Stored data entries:

────────────────────

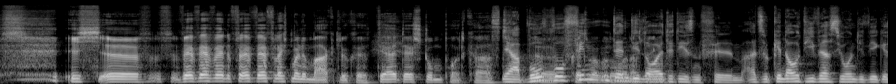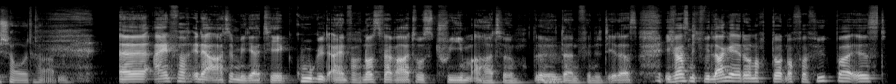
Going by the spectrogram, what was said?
ich, äh, wäre wär, wär, wär, vielleicht mal eine Marktlücke, der, der Stumm-Podcast. Ja, wo, Äh, wo man finden denn die. Leute diesen Film? Also genau die Version, die wir geschaut haben. Äh, einfach in der Arte-Mediathek. Googelt einfach Nosferatu Stream Arte. Äh, Mhm. Dann findet ihr das. Ich weiß nicht, wie lange er dort noch, dort noch verfügbar ist.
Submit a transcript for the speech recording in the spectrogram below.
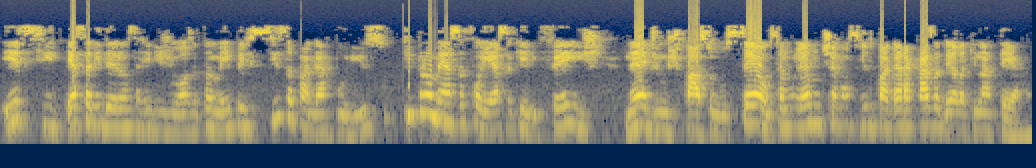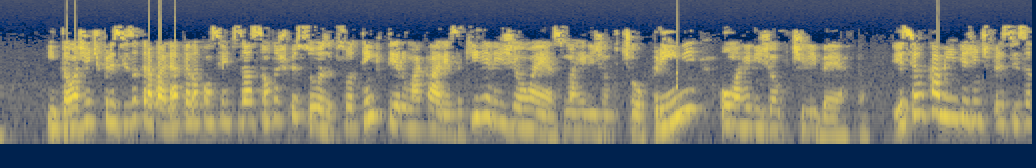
esse, essa liderança religiosa também precisa pagar por isso. Que promessa foi essa que ele fez, né, de um espaço no céu, se a mulher não tinha conseguido pagar a casa dela aqui na terra? Então a gente precisa trabalhar pela conscientização das pessoas. A pessoa tem que ter uma clareza. Que religião é essa? Uma religião que te oprime ou uma religião que te liberta? Esse é o caminho que a gente precisa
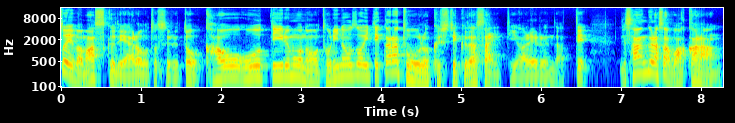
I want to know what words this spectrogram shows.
例えばマスクでやろうとすると顔を覆っているものを取り除いてから登録してくださいって言われるんだって。でサングラスは分からん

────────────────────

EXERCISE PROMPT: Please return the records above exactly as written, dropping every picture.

OUTPUT FOR THIS TASK:
Going by the spectrogram, what was said?
ich, äh, wäre wär, wär, wär, vielleicht mal eine Marktlücke, der, der Stumm-Podcast. Ja, wo, Äh, wo man finden denn die. Leute diesen Film? Also genau die Version, die wir geschaut haben. Äh, einfach in der Arte-Mediathek. Googelt einfach Nosferatu Stream Arte. Äh, Mhm. Dann findet ihr das. Ich weiß nicht, wie lange er dort noch, dort noch verfügbar ist.
Submit a transcript for the speech recording in the spectrogram below.
esse, essa liderança religiosa também precisa pagar por isso. Que promessa foi essa que ele fez, né, de um espaço no céu, se a mulher não tinha conseguido pagar a casa dela aqui na terra? Então a gente precisa trabalhar pela conscientização das pessoas. A pessoa tem que ter uma clareza. Que religião é essa? Uma religião que te oprime ou uma religião que te liberta? Esse é o caminho que a gente precisa
I want to know what words this spectrogram shows.
例えばマスクでやろうとすると顔を覆っているものを取り除いてから登録してくださいって言われるんだって。でサングラスは分からん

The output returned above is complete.